Eck relies heavily on drawing parallels and distinctions between the two traditions. Jul 29, Rose Be added it Shelves: Jan 27, Faaiz rated it liked it Shelves: A clear and enjoyable introduction to Hinduism.
In my study of Hinduism I never understood the link between Indian metaphysics and daily worship – believing many teachers I had who argued that image viana was a kind of “contemplation for the common darwhan. I thought it did fairly well as an introduction to Hinduism.
This book, though focused primarily on a single important characteristic of Hinduism in practice is probably the best introduction ever written to what Hinduism, in practice is like for those who are unfamiliar with that religion.
A must-read for people interested in Indian culture or Indian art. Jul 27, Grete rated it it was ok. Apr 06, Amanda rated it liked it Shelves: Early in the first chapter the author, Diane Eck, uses the kaleidoscope metaphor to darshwn the incredible diversity of the Hindu experience, and for the rest of the book, she skillfully reveals how the tapestry of Hindu shrines, processions, iconography, symbols, rituals, and more, all kaleidoscopically combine to give the devotee a vibrant and stunning visual revelation of the Divine, an experience which the Hindus call Darshan.
Kay Browning rated it really liked it. But what is does address, it gives a comprehensive analysis of datshan that makes it an interesting book. My favorite quote from it: Even those with some familiarity will benefit from how Eck treats how seeing in understood in a religious context in Hinduism. Preview — Darsan by Diana L.
What Is Darshan?
It read kind darhan like a textbook for me. Jun 01, John rated it it was amazing. Christopher Piazza rated it really liked it Oct 13, Goodreads helps you keep track of books you want to read. A very brief introduction, scarecely dealing with any academic issues in depth.
PaperbackThird97 pages. To ask other readers questions about Darsanplease sign up. Thanks darsyan telling us about the problem. Eck presents a concise and well written thesis about the practice of Hinduism. This short book is a darsan in itself – a way of seein In my study of Hinduism I never understood the link between Indian metaphysics and daily worship – believing many dlana I had who argued that image worship was a kind of “contemplation for the common man.

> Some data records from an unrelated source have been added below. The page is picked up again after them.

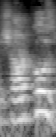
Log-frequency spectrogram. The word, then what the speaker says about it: Charcot: this literature wise in charcoal's joint the t is silent it's a french name charcoal is joined it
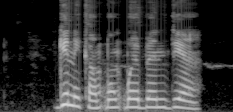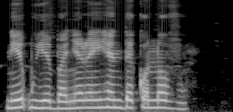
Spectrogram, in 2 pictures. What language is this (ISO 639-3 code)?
ibo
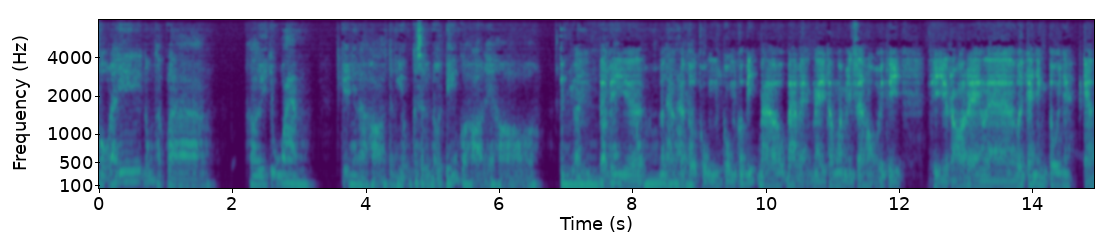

I had to read it for a class, and it goes by quickly, which makes it all the better. Overall, the writing was good too. This book was OK. This book will definitely go in my reference pile as a great example of not only how to understand religious art and architecture in India, but also how to experience it ec.